> [EXERCISE OBJECTIVE]:
This task calls for the lines below starting at the one containing "Can you pull" and ending at the one containing "Below is a spectrogram", repeated exactly with both ends kept and pictures left out.

> [THE RECORDS]:

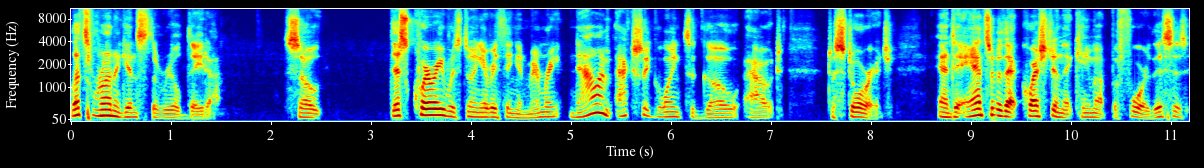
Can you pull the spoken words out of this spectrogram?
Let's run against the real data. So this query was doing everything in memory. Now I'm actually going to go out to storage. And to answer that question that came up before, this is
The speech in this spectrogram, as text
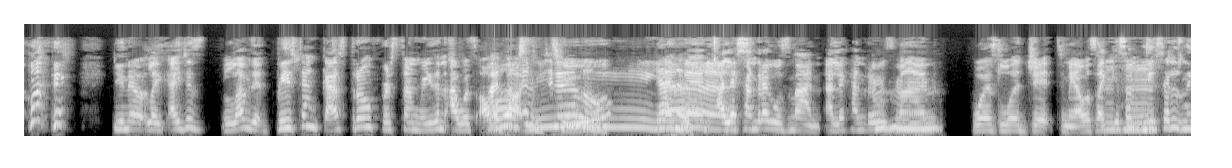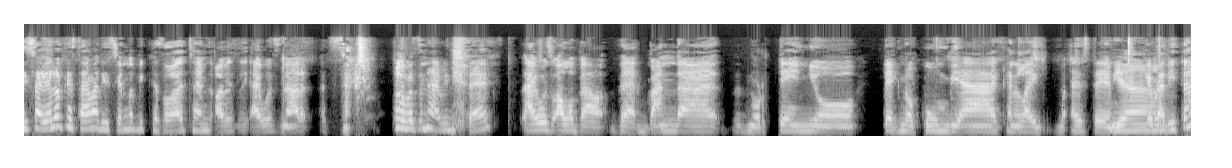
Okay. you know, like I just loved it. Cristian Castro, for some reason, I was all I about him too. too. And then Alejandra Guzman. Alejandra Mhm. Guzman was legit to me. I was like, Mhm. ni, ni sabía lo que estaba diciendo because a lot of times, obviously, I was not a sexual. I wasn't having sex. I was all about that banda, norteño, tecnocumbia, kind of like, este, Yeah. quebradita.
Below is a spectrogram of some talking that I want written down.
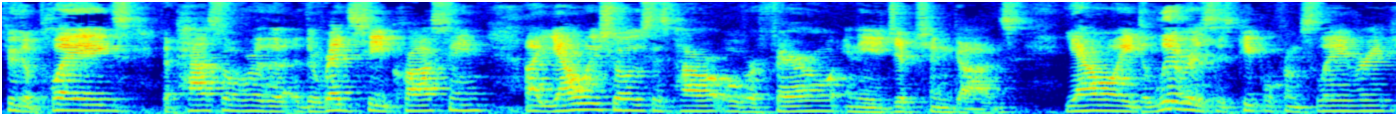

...

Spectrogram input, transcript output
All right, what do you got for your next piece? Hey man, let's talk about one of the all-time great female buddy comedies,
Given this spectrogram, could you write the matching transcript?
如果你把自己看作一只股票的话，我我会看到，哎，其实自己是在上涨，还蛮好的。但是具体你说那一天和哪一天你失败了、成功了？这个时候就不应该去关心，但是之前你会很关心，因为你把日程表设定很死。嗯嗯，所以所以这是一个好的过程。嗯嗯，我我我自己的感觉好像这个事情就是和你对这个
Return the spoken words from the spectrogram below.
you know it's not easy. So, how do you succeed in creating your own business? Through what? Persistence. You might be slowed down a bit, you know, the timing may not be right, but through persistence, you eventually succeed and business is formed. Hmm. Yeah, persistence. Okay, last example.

> [SOLUTION TO THIS TASK]:
Can you pull the spoken words out of this spectrogram?
Let's run against the real data. So this query was doing everything in memory. Now I'm actually going to go out to storage. And to answer that question that came up before, this is
The speech in this spectrogram, as text
Okay. you know, like I just loved it. Cristian Castro, for some reason, I was all I about him too. too. And then Alejandra Guzman. Alejandra Mhm. Guzman was legit to me. I was like, Mhm. ni, ni sabía lo que estaba diciendo because a lot of times, obviously, I was not a sexual. I wasn't having sex. I was all about that banda, norteño, tecnocumbia, kind of like, este, Yeah. quebradita.
Below is a spectrogram of some talking that I want written down.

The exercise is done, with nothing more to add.